"You have to be able to understand the broader context of what you're doing and how that aligns with your organization’s objectives," he says. "I was able to bring additive value in an area I was passionate about, but also navigate my own career goals. Once you know what you want, you can then marry that up to what the organization views as critical and make those goals align. You can then make better decisions on how you want to succeed and advance your career."
Entrepreneurs are made, not born, says Teach, though she says there seems to be a propensity for entrepreneurs to run in families.
Teach, who ran a successful chain of Five Guys restaurants, remembers her father's incessant drive to own his own business. An immigrant from the United Kingdom in the 1960s, he opened a health food store in Manhattan and then a produce-selling business. Watching the ups and downs of business ownership, at first, unnerved her and her brother who witnessed days when their father came home with cash and others where the business began to fail.
"My father made a lot of mistakes with his one business, but that is part of being an entrepreneur — that ability to fail," Teach says.
Beck also learned about the ins and outs of owning a business from a young age. His family owned a hair salon and he worked as the only receptionist growing up.
Makovec's family instilled in him the idea that he could create the future he wanted. "My grandfather worked in a factory and provided the opportunity for my dad to go to college," he says. "My dad worked his way up in the company he worked for and taught me that I could be an entrepreneur within an organization."
Encouraging budding business leaders to embrace the entrepreneurial mindset is a cornerstone of Rider's Norm Brodsky College of Business.
"I strongly believe that anyone can be an entrepreneur," says the College's namesake, Norm Brodsky ’64. "Just because you work for a company doesn't mean you can't be an entrepreneur within that company. It's a way of thinking."
Brodsky, a long-time entrepreneur who founded eight successful businesses, including Citi Storage, the largest privately owned archive business in the country, is devoted to encouraging this mindset in students.
In 2019, he made a $10 million gift to the College of Business — the largest gift Rider has ever received. Brodsky was instrumental in the development of Rider’s Innovation Intensive Program at the University of Oxford, a collaboration between the University and St. Stephen’s House, that gave 25 Rider students and recent alumni the extraordinary opportunity to interact with and learn from CEOs. In 2018 and 2019, Brodsky and his wife, Elaine, sponsored a student trip to the Inc. 5000 Conference. The invitation-only event has exposed more than a dozen Rider students to the nation’s rising business leaders.
The Brodskys also sponsor the Norm Brodsky Business Concept Competition, which grants a full, four-year scholarship to one high school senior. Eric Voros' concept for a device called Orion's Belt, a product in which a traditional-looking belt transforms into a tourniquet during emergency situations, won him the 2019 competition. Now a freshman global supply chain major with a patent for his product, Voros says becoming an entrepreneur is an attainable goal.
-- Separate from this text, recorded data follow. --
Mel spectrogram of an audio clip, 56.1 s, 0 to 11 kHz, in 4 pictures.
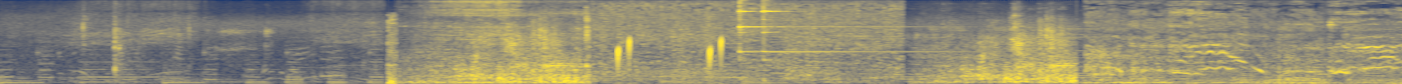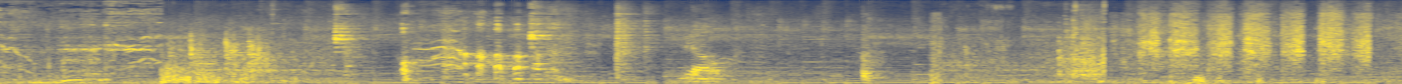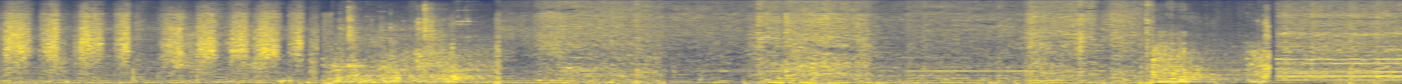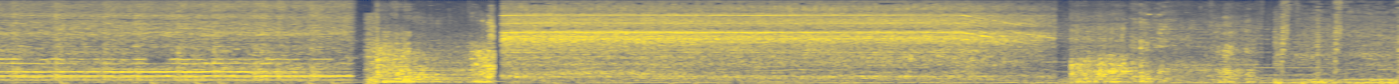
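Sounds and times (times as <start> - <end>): music: 0.0 - 4.0, 7.4 - 9.8, 40.8 - 45.7, 52.1 - 56.0.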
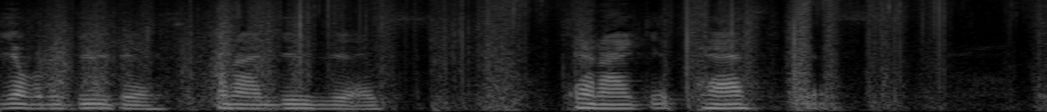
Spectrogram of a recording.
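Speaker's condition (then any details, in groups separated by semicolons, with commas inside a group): Cerebral palsy; wheelchair user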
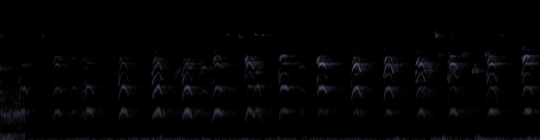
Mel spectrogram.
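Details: Australasian shoveler giving a steady series of short, nasal, buzzy notes, roughly three per second, slightly rising and falling, in a quiet setting with faint low rumble.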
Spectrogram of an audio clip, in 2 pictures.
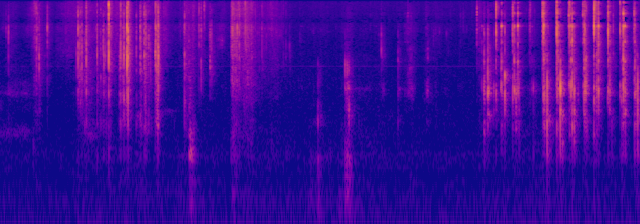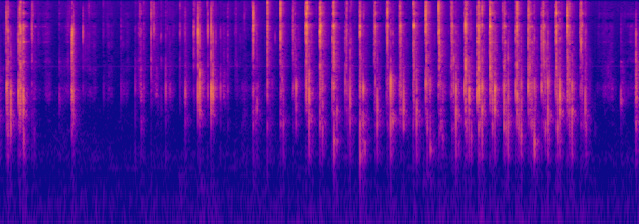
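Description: A plastic spoon stirring a thick floury paste in a glass bowl: faint scattered clicks at first, then from about seven seconds in, quick runs of scraping clicks against the glass, several a second.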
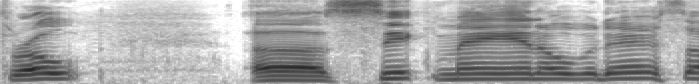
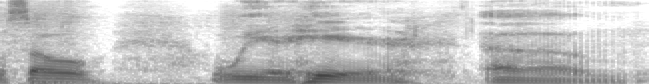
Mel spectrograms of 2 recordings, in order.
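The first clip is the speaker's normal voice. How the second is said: much lower, soft, hoarse; sick hoarse voice; 13 semitones lower, 16 dB quieter, slower than usual. Shown as a demonstration. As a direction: mimic a sick croaky voice. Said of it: "Let me match his tone".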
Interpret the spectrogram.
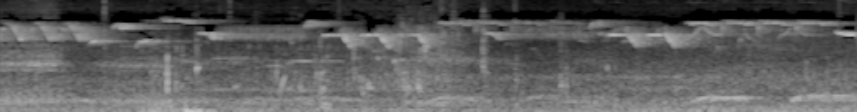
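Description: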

"For some reason most people — especially people my age — have this idea stuck in their head that you need to be older to be an entrepreneur," he says. "Having successful people like Norm Brodsky tell you that anybody can be an entrepreneur is inspiring, and it makes you realize that older isn't an age, so you just need to go for it."